Zanthan Gardens Week 25
2011-06-22. A long (over an hour) of heavy rain with no severe storm side effects (like hail). Welcome, if only temporary, relief.

June 22nd, 2011
Week 25: 6/18 – 6/24

Dateline: 2011

Gardening in Austin seems almost predictable when the most remarkable thing that can happen in Week 25 is rain! The sound of it pouring off my roof onto the air conditioner next to my bedroom window woke me up, and I dragged myself out of bed at one in the morning just to smell it…and pump the water into the pond. The rain barrels can’t handle that much rain at once and the pond acts like a 1000 gallon holding tank.

Before the storm, we had a solid chunk of 100-degree days behind us: ten from 6/12 to 6/21. At Camp Mabry, the temperatures topped out at 106°F on 6/17 and 6/18, cooling slightly to a mere 105°F on 6/19. After the storm, the high plummeted to a mere 90°F. Sixteen degrees feels cooler no matter where you’re starting from. I spent the rest of Wednesday (6/22), cleaning up the garden a bit, mowing the lawn, and pumping water into the pond.
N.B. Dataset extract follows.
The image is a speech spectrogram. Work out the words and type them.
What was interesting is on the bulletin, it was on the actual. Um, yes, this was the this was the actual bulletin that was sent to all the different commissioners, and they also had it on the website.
The rain is nothing but a brief respite from the continued exceptional drought in Texas. Lake levels are almost half what they should be. Austin looks more and more like the landscapes of my childhood that I had hoped to leave behind.

Read the rest of this entry »

Zephyranthes grandiflora
Zephyranthes grandiflora, a large deep pink rainlily.

September 15th, 2009
GBBD 200909: Sep 2009

Carol at May Dreams Gardens invites us to tell her what’s blooming in our gardens on the 15th of each month.

September 2009

It rained. And rained, and rained, and rained. Between Thursday (9/10) and Sunday (9/12), Zanthan Gardens received over 7 inches of rain. We didn’t get much during the day on Friday (9/11) when it seemed to rain all around Austin but not in the center. But finally it began raining in the early evening and rained on and off all night. Then Saturday between 2:30 and 3:30 in the afternoon it suddenly poured and we got 2.6 inches in just that hour.

The skies remain gray and gloomy, the temperatures in the 60s and 70s. Summer’s grip is broken. Like a woman giving birth, we quickly forget the pain of delivery as we embrace this new life.

So much has died over the summer that my usually floriferous September has very few different kinds of flowers. It’s mostly the bulbs that stay dormant during the heat and only peek out after a rain. I’m starting to think this is the only kind of sensible plant to grow in Austin’s summer.

The rain brought out the rainlilies. I have four kinds, now: two pinks and two whites.

Zephyranthes labuffarosea
Zephyranthes ‘Labuffarosea’, a slightly smaller and paler pink rainlily. A passalong from Annieinaustin @ The Transplantable Rose

Zephyranthes
This thick-stemmed and thick-petaled white rainlily grows wild in my yard.

Zephyranthes
This small and more delicate white rainlily is a self-sown newcomer. It opened yesterday and is already beginning to curl its petals and fade today.

Podranea ricasoliana
The Podranea ricasoliana is a rampant vine which smothers everything in its path–but it’s hard to find fault with it when it’s in flower.

Podranea ricasoliana
Especially when the flowers look like this.

Pavonia hastata
Transitioning from the pinks side of the yard to the red side of the yard is the pale pavonia.

Rhodophiala bifida
But there is only one reason to visit my garden in September–oxblood lilies.

Rhodophiala bifida
And more oxblood lilies.

Rhodophiala bifida
And more oxblood lilies. I couldn’t be bothered to do anything else today but lie around looking at them.

Complete List for September

The list of all plants flowering today, September 15th 2009, at Zanthan Gardens. You can compare with GBBD September 2007 which was Austin’s unusually cool and rainy summer. I didn’t do a GBBD post in September 2008 because I was busy with work and the garden had already suffered the effects of the drought, even a year ago.

  • Duranta erecta
  • Hesperaloe parviflora
  • Hibiscus syriacus
  • Lindheimer senna
  • Malvaviscus arboreus
  • Nerium oleander ‘Turner’s Shari D.’
  • Oxalis (purple)
  • Pavonia hastata
  • Plumbago auriculata
  • Podranea ricasoliana
  • Rhodophialia bifida
  • Ruellia, the woody and the viney kind but not the passalong
  • rose ‘Ducher’
  • Tradescantia pallida/Setcreasia (purple heart) both colors
  • water lily
  • widow’s tears/true dayflower–some type of commelina
  • Zephyrathes grandiflora
  • Zephyranthes ‘Labuffarosea’
  • Zephyranthes (tiny white)
  • Zephyranthes (large white)